■ **Instructions to follow**
Repeat each record exactly, skipping the pictures.

■ **Data extracts**
=-=-=

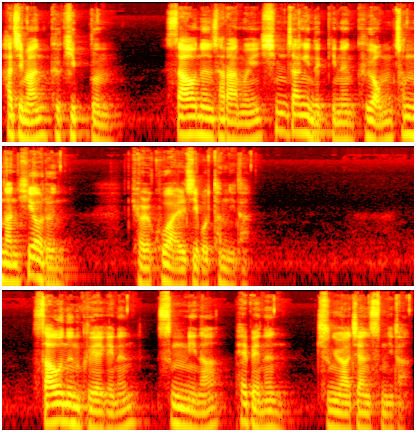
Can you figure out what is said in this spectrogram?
하지만 그 기쁨, 싸우는 사람의 심장이 느끼는 그 엄청난 희열은 결코 알지 못합니다. 싸우는 그에게는 승리나 패배는 중요하지 않습니다.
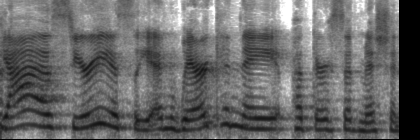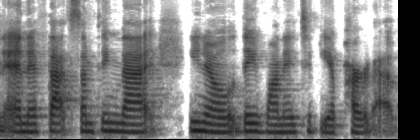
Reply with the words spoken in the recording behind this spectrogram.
yeah, seriously. And where can they put their submission in if that's something that, you know, they wanted to be a part of?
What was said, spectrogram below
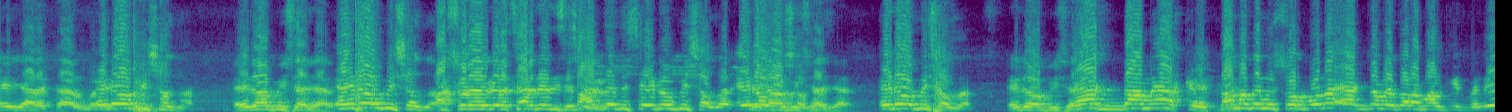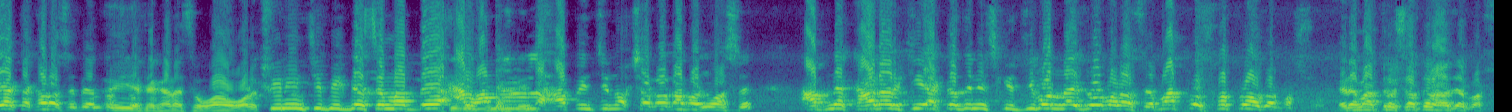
এই যে আরেকটা আলমারি। এটাও বিশ হাজার। এটাও বিশ হাজার। এটাও বিশ হাজার। পাঁচশো টাকা করে ছাড় দিয়ে দিচ্ছে চারটে দিচ্ছে এটাও বিশ হাজার। এটাও এটাও বিশ হাজার। এটাও বিশ হাজার। এটাও বিশ হাজার। একদম এক রেট। দামাদামি চলবো না একদমে তারা মাল কিনবেন। এই একটা খারাপ আছে এই একটা খারাপ আছে। ওয়াও তিন ইঞ্চি বিগনেসের মধ্যে আলহামদুলিল্লাহ হাফ ইঞ্চি নকশা দাবানো আছে। আপনি কার্ডের কি একটা জিনিস কি জীবন নাই যৌবন আছে? মাত্র সতেরো হাজার পাঁচশো। এটা মাত্র সতেরো হাজার পাঁচশো।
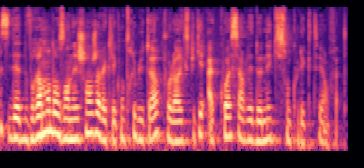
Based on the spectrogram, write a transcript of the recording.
c'est d'être vraiment dans un échange avec les contributeurs pour leur expliquer à quoi servent les données qui sont collectées en fait.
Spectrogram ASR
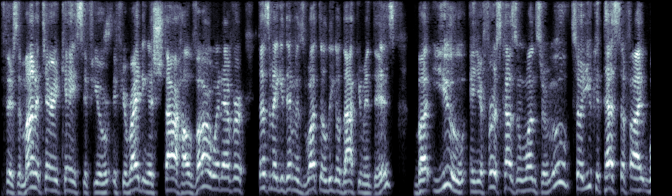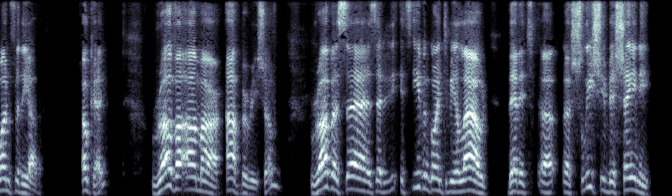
if there's a monetary case, if you're if you're writing a star halvar or whatever, doesn't make a difference what the legal document is. But you and your first cousin once removed, so you could testify one for the other. Okay. Rava Amar Abarishon. Rava says that it's even going to be allowed that it's uh, a shlishi b'sheni,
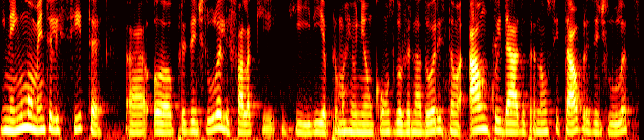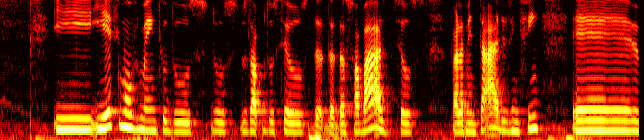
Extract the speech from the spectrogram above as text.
em nenhum momento ele cita Uh, o presidente Lula ele fala que, que iria para uma reunião com os governadores, então há um cuidado para não citar o presidente Lula. E, e esse movimento dos, dos, dos, dos seus, da, da, sua base, dos seus parlamentares, enfim, é,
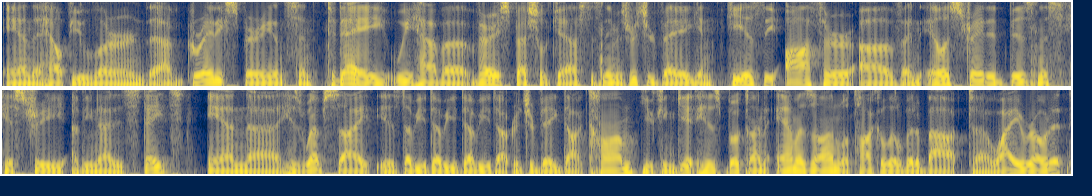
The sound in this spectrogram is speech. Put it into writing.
and that help you learn. They have great experience. And today we have a very special guest. His name is Richard Vague, and he is the author of an illustrated business history of the United States. And uh, his website is www.richardvague.com. You can get his book on Amazon. We'll talk a little bit about uh, why he wrote it,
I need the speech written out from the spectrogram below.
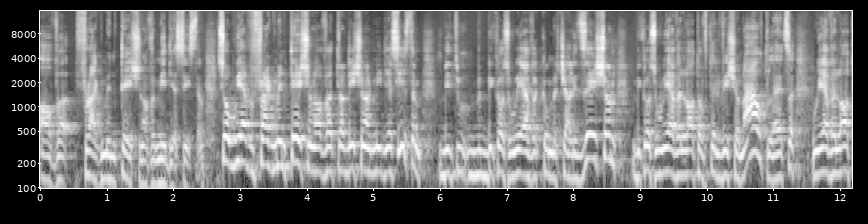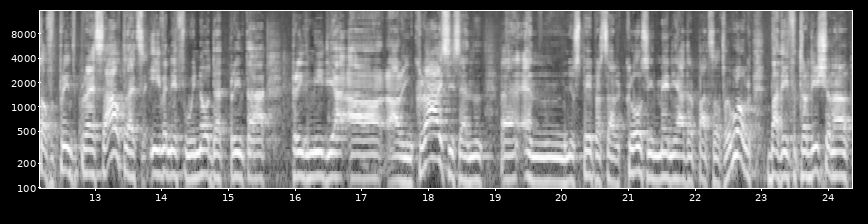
of uh, fragmentation of a media system. So we have a fragmentation of a traditional media system because we have a commercialization, because we have a lot of television outlets, we have a lot of print press outlets, even if we know that print uh, print media are, are in crisis and, uh, and newspapers are closing in many other parts of the world. But if traditional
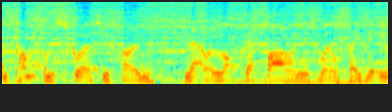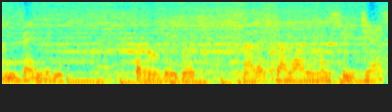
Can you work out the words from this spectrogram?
and pump some squirty foam. That will lock that bar in as well, save it even bending. But it'll be good. Now let's go over and see Jess.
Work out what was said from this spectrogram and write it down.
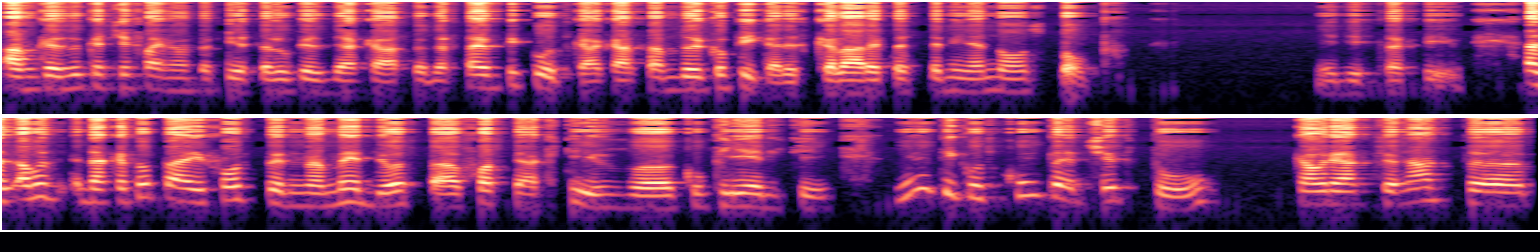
am crezut că ce fain o să fie să lucrez de acasă, dar stai un picut, că acasă am doi copii care scălare peste mine non-stop. E distractiv. Auzi, dacă tot ai fost în mediul ăsta foarte activ uh, cu clienții, nu un pic cum percepi tu că au reacționat uh,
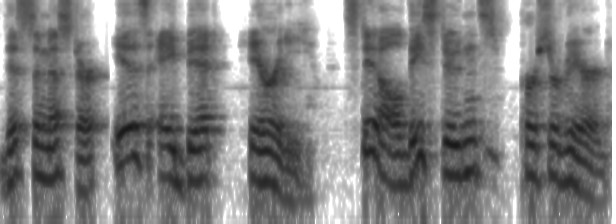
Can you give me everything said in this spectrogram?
this semester is a bit eerie. Still, these students persevered.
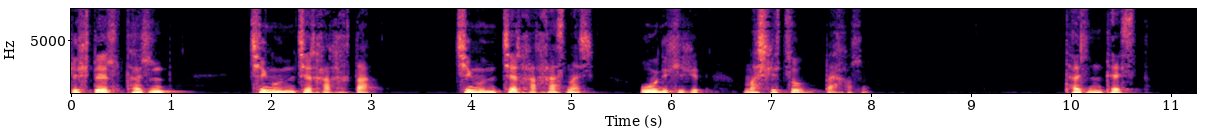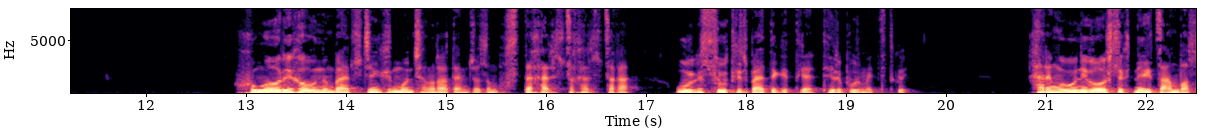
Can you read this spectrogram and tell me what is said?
Гэхдээ л толинд чин үнэнчээр харахдаа чин үнэнчээр харахаас нааш үүнийг хийхэд маш хэцүү байх болно. Толин тест. Хүн өөрийнхөө үнэн байдал жинхэнэ мөн чанараар дамжуулан бусдад харилцах харилцаагаа үргэлж сүйтгэж байдаг гэдгээ тэр бүр мэдтгүү. Харин үүнийг өөрчлөх нэг зам бол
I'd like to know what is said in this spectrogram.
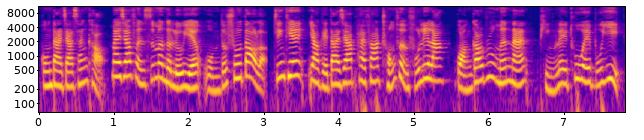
供大家参考。卖家粉丝们的留言我们都收到了，今天要给大家派发宠粉福利啦！广告入门难，品类突围不易，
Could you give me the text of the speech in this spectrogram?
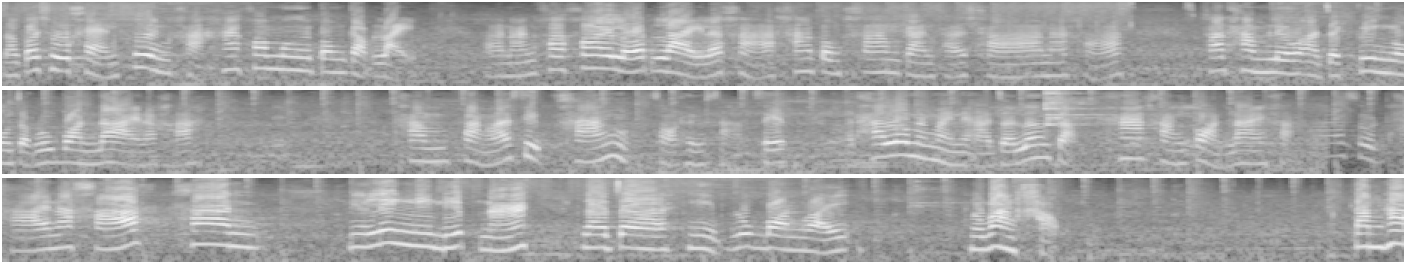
แล้วก็ชูแขนขึ้นค่ะ ให้ข้อมือตรงกับไหล่จากนั้นค่อยๆลดไหล่และขาข้างตรงข้ามการช้าๆนะคะ ถ้าทำเร็วอาจจะกลิ้งลงจากลูกบอลได้นะคะทำฝั่งละ 10 ครั้ง 2-3 เซต แต่ถ้าเริ่มใหม่ๆเนี่ยอาจจะเริ่มจาก 5 ครั้งก่อนได้ค่ะสุดท้ายนะคะท่านนิวลิงนีลิฟนะ เราจะหนีบลูกบอลไว้ระหว่างเข่าตามท่า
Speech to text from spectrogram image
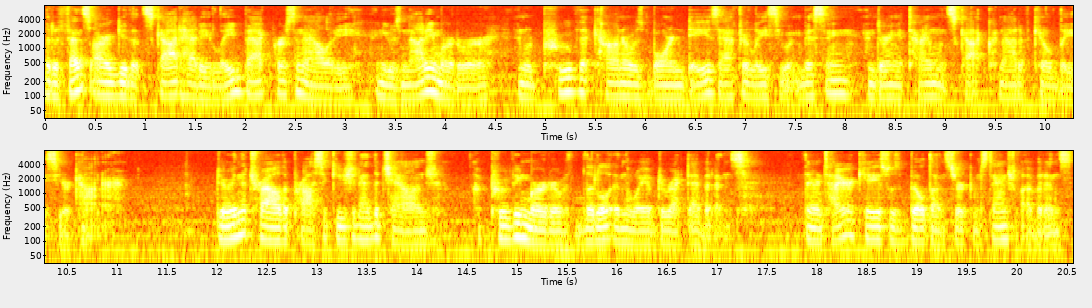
The defense argued that Scott had a laid back personality and he was not a murderer and would prove that Conner was born days after Laci went missing and during a time when Scott could not have killed Laci or Conner. During the trial, the prosecution had the challenge of proving murder with little in the way of direct evidence. Their entire case was built on circumstantial evidence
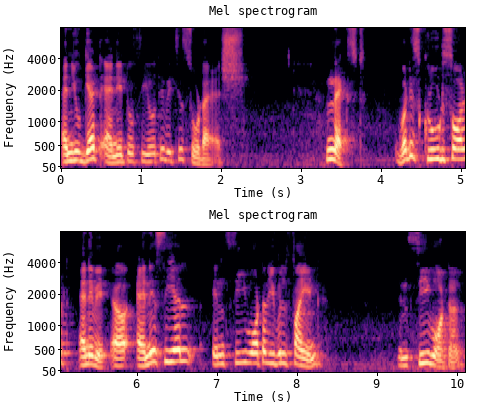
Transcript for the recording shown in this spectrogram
and you get Na2CO3 which is soda ash. Next, what is crude salt? Anyway, uh, NaCl in seawater you will find in seawater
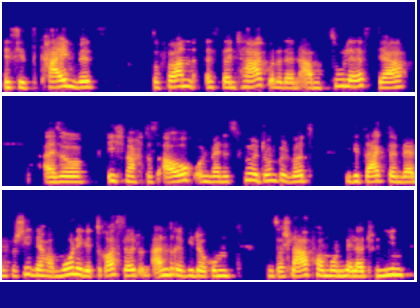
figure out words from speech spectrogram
Ist jetzt kein Witz, sofern es dein Tag oder dein Abend zulässt, ja. Also ich mache das auch. Und wenn es früher dunkel wird, wie gesagt, dann werden verschiedene Hormone gedrosselt und andere wiederum, unser Schlafhormon Melatonin,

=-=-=

■ **Task answer**
Can you figure out what is said in this spectrogram?
하지만 그 기쁨, 싸우는 사람의 심장이 느끼는 그 엄청난 희열은 결코 알지 못합니다. 싸우는 그에게는 승리나 패배는 중요하지 않습니다.
Reply with the words spoken in the recording behind this spectrogram.
yeah, seriously. And where can they put their submission in if that's something that, you know, they wanted to be a part of?
What was said, spectrogram below
এই যে আরেকটা আলমারি। এটাও বিশ হাজার। এটাও বিশ হাজার। এটাও বিশ হাজার। পাঁচশো টাকা করে ছাড় দিয়ে দিচ্ছে চারটে দিচ্ছে এটাও বিশ হাজার। এটাও এটাও বিশ হাজার। এটাও বিশ হাজার। এটাও বিশ হাজার। একদম এক রেট। দামাদামি চলবো না একদমে তারা মাল কিনবেন। এই একটা খারাপ আছে এই একটা খারাপ আছে। ওয়াও তিন ইঞ্চি বিগনেসের মধ্যে আলহামদুলিল্লাহ হাফ ইঞ্চি নকশা দাবানো আছে। আপনি কার্ডের কি একটা জিনিস কি জীবন নাই যৌবন আছে? মাত্র সতেরো হাজার পাঁচশো। এটা মাত্র সতেরো হাজার পাঁচশো।
Based on the spectrogram, write a transcript of the recording.
c'est d'être vraiment dans un échange avec les contributeurs pour leur expliquer à quoi servent les données qui sont collectées en fait.
Spectrogram ASR
if there's a monetary case, if you're if you're writing a star halvar or whatever, doesn't make a difference what the legal document is. But you and your first cousin once removed, so you could testify one for the other. Okay. Rava Amar Abarishon. Rava says that it's even going to be allowed that it's uh, a shlishi b'sheni,
Extract the speech from the spectrogram above as text.
em nenhum momento ele cita Uh, o presidente Lula ele fala que, que iria para uma reunião com os governadores, então há um cuidado para não citar o presidente Lula. E, e esse movimento dos, dos, dos, dos seus, da, da, sua base, dos seus parlamentares, enfim, é,
The sound in this spectrogram is speech. Put it into writing.
and that help you learn. They have great experience. And today we have a very special guest. His name is Richard Vague, and he is the author of an illustrated business history of the United States. And uh, his website is www.richardvague.com. You can get his book on Amazon. We'll talk a little bit about uh, why he wrote it,
I need the speech written out from the spectrogram below.
of uh, fragmentation of a media system. So we have a fragmentation of a traditional media system because we have a commercialization, because we have a lot of television outlets, we have a lot of print press outlets, even if we know that print uh, print media are, are in crisis and, uh, and newspapers are closing in many other parts of the world. But if traditional
Can you work out the words from this spectrogram?
and pump some squirty foam. That will lock that bar in as well, save it even bending. But it'll be good. Now let's go over and see Jess.
Work out what was said from this spectrogram and write it down.
am crezut că ce fain o să fie să lucrez de acasă, dar stai un picut, că acasă am doi copii care scălare peste mine non-stop. E distractiv. Auzi, dacă tot ai fost în mediul ăsta foarte activ uh, cu clienții, nu un pic cum percepi tu că au reacționat uh,
Can you give me everything said in this spectrogram?
this semester is a bit eerie. Still, these students persevered.
Can you read this spectrogram and tell me what is said?
Гэхдээ л толинд чин үнэнчээр харахдаа чин үнэнчээр харахаас нааш үүнийг хийхэд маш хэцүү байх болно. Толин тест. Хүн өөрийнхөө үнэн байдал жинхэнэ мөн чанараар дамжуулан бусдад харилцах харилцаагаа үргэлж сүйтгэж байдаг гэдгээ тэр бүр мэдтгүү. Харин үүнийг өөрчлөх нэг зам бол
I'd like to know what is said in this spectrogram.
供大家参考。卖家粉丝们的留言我们都收到了，今天要给大家派发宠粉福利啦！广告入门难，品类突围不易，
Could you give me the text of the speech in this spectrogram?
แล้วก็ชูแขนขึ้นค่ะ ให้ข้อมือตรงกับไหล่จากนั้นค่อยๆลดไหล่และขาข้างตรงข้ามการช้าๆนะคะ ถ้าทำเร็วอาจจะกลิ้งลงจากลูกบอลได้นะคะทำฝั่งละ 10 ครั้ง 2-3 เซต แต่ถ้าเริ่มใหม่ๆเนี่ยอาจจะเริ่มจาก 5 ครั้งก่อนได้ค่ะสุดท้ายนะคะท่านนิวลิงนีลิฟนะ เราจะหนีบลูกบอลไว้ระหว่างเข่าตามท่า
Speech to text from spectrogram image
The defense argued that Scott had a laid back personality and he was not a murderer and would prove that Conner was born days after Laci went missing and during a time when Scott could not have killed Laci or Conner. During the trial, the prosecution had the challenge of proving murder with little in the way of direct evidence. Their entire case was built on circumstantial evidence
Transcript for the recording shown in this spectrogram
and you get Na2CO3 which is soda ash. Next, what is crude salt? Anyway, uh, NaCl in seawater you will find in seawater
figure out words from speech spectrogram
Ist jetzt kein Witz, sofern es dein Tag oder dein Abend zulässt, ja. Also ich mache das auch. Und wenn es früher dunkel wird, wie gesagt, dann werden verschiedene Hormone gedrosselt und andere wiederum, unser Schlafhormon Melatonin,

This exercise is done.